This car uses green technology, not just to reduce emissions, but to go faster

Driving the hybrid Volkswagen Golf GTE

Volkswagen finally makes a hybrid, but will it electrify you?

The Pitch

The Golf GTE is Volkswagen’s first – ha-ha! – charge into hybrid driving, a short 18 years after Toyota’s Prius first apologised onto our streets. They’re late to the party, certainly, but with a compelling sell.

The GTE pairs an 8.8kWh lithium-ion battery powering a 102PS electric motor (bolted cleverly inside the gearbox housing) with a 1.4-litre, 150PS TSI direct-injection petrol engine. Together this somehow adds up to a combined power of 204PS – hmmm – and a theoretical range of 580 miles.

The Battery

Giving a relatively titchy range of 31miles, the battery is charged via a nubbin under the front badge and should take around 3.75 hours from a domestic mains outlet, or 2.25 hours from a bespoke wall box. And here’s the big ticket number: 166. Volkswagen claims a combined cycle figure of 166mpg, while CO2 emissions should be zero in all-electric mode and 39g/km all round, so it’s expected to be exempt from VED and the Congestion Charge.

VW is desperate to position this in the same bracket as its GTi hot hatch. Hence the G and T up front. Indeed, they’re so serious about its GTi credentials they’ve even tailored the seat cloth with the brand’s iconic tartan bum-fondlers. Only in blue. Because blue’s “electric”, right?

This really is the best of all worlds: an electric runabout that’ll whizz you silently and cheaply to work – if you work reasonably nearby – while also an immensely fun hot hatch a spit off GTi performance when you marry the two engines. Wrapped in VW comfort, design skills and build quality. If the complicated engineering combination boasts VW’s legendary reliability, this is an enormously compelling vehicle.

Plus, with a £5k government electric vehicle rebate it’s £4,435 cheaper than a GTi. We know which one we’d rather have.

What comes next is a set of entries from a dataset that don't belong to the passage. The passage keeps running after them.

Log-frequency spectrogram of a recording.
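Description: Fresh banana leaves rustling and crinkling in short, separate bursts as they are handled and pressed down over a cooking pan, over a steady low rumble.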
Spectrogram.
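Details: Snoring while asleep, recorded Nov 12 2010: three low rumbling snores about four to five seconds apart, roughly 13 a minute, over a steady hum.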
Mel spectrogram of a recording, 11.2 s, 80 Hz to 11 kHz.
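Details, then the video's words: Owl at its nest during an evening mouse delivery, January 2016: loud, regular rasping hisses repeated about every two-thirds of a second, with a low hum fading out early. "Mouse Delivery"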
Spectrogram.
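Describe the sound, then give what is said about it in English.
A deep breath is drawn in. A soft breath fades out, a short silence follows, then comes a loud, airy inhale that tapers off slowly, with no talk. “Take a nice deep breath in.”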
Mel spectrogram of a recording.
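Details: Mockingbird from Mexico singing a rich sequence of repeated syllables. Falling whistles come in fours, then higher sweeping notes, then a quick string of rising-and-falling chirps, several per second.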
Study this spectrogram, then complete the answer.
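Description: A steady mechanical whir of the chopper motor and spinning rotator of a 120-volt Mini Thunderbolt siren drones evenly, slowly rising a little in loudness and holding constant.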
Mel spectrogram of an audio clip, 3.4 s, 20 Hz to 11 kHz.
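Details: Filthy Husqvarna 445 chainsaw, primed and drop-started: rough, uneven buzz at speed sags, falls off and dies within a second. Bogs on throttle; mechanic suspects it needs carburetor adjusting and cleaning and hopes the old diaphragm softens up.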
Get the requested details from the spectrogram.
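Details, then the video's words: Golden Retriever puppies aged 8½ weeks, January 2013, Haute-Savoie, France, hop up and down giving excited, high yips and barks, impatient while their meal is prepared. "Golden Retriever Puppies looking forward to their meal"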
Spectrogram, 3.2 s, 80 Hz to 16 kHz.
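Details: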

Read more: T3

Volkswagen Golf GTE (Image: VW)

Volkswagen Leads Plug-In Electric Car Sales In Europe

Europe, with over 9,500 plug-in electric car sales in January 2015, far exceeded the US’ result of 5,924.

This year began especially strong for Volkswagen, which seems to now be most popular brand among plug-in electric car buyers.

We are not sure if VW will be able hold onto the #1 spot, but in January the automaker delivered over 2,300 cars (Golf GTE, e-Golf and e-up!) and some 2,800 if we include the whole VW Group (Audi and Porsche).

In second place is Nissan Tesla Renault Mitsubishi! Outlander PHEV had almost 2,000 sales, and with i-MiEV added in the result stood at nearly 2,100.

Nissan, combined with Renault (below 2,000), is at similar level, but only if we include Twizy.

Both BMW and Tesla are down in the hundreds range.

Well, Volkswagen might’ve come to the party late, but as a Group it’s moving forward to quickly become the sales leader in Europe.

Source: EV Sales Blog via Inside EVs